Quitting without notice is the ultimate no-no…right? The practice is generally frowned upon, but sometimes it’s your only option. Leaving your job with less than two weeks notice is a big decision to make, so what might the consequences be for your career now and in the future?
When it’s okay to quit without notice
Quitting a job without notice can be a tough decision to make. Sometimes situations in life occur that make it impossible to work: medical issues and family emergencies that become long-term responsibilities. Sometimes a toxic work environment is the reason you need to leave quickly. And in those situations, you have to do what is best for you, on a timeline that works for you. You’re the only one who knows whether or not leaving a position without notice is the right decision.
Will leaving quickly damage your career?
We’ve all been told that quitting a job without notice could do irreparable damage to your career. But while leaving without notice is generally frowned upon, it won’t wreck your career or your life.
It can be difficult to ask your employer for a reference down the line if they feel you left them in the lurch. It may also inconvenience your coworkers for a short period of time. But if leaving your job is truly necessary, those are the risks you might have to take.
Before you leave your job without giving notice, be sure to look at your contract, if you have one. Certain contracts might stipulate specific terms under which you’re legally required to give notice. If you are in an industry that frequently relies on contracts and word of mouth, really do consider if you have any options that wouldn’t mean your quitting immediately. You don’t want a reputation for breaking contracts.
How does it affect your coworkers?
No matter how you leave a job, with or without notice, your coworkers will be affected. You know what it’s like when the team is suddenly down a member. There is just more slack to be picked up. If you have to quit your job without notice, it’s likely your coworkers will be asked to cover your duties—and they might not be happy about it. If you feel comfortable doing so, you could let them know about the circumstances surrounding your exit. Your explanation could provide them with some context that encourages empathy.
How much information do you have to give?
Although it’s a cliché, honesty is generally the best policy. Of course, you should give your employer only the information you are comfortable with them having. It’s understandable that your employer will expect some sort of explanation, but they should respect that you are only able to give a certain amount of information. To put it simply, there’s no amount of information that you have to give. You should aim for honesty but give so much information that you feel exposed or uncomfortable.
If the reason you’re leaving your job without notice is due to a hostile work environmen t that is negatively impacting your physical or mental health, it might be a good idea to explain that to the higher ups, or at the very least express that in your exit interview. Maybe they don’t understand the unhealthy situation that’s been created and they can take steps to alleviate the pain points for the employees who stay on. And, who knows, maybe those changes will be enough to encourage you to stay.

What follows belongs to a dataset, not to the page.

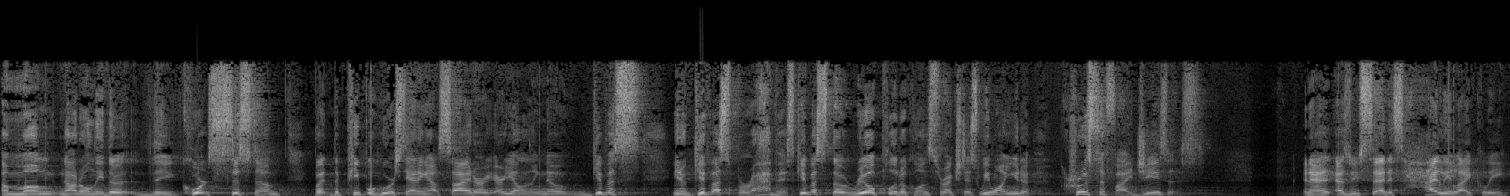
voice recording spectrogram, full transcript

Quitting without notice can be an awkward situation, but if you are truthful and appropriately apologetic it can be successfully navigated. It’s usually best to tell your boss or supervisor face to face, if that is possible. Sitting down with your boss will allow you to give some context, although many employers will still require a formal resignation letter —or at least a resignation email. Below, we’ve included an example letter to get you started.
Sample resignation letter - no notice
Please accept this letter as formal notice that I am resigning from my position as [your job title] effective immediately. I value the time I’ve spent at [company name] and I’m grateful for the opportunities I had to [insert some of your positive job duties].
I’m sorry I have to leave with such short notice, but I am confident that the [name of your department] team will continue to thrive. If you, or the team, have any questions, please email me at [your email address]; I’m happy to help with the transition any way I can.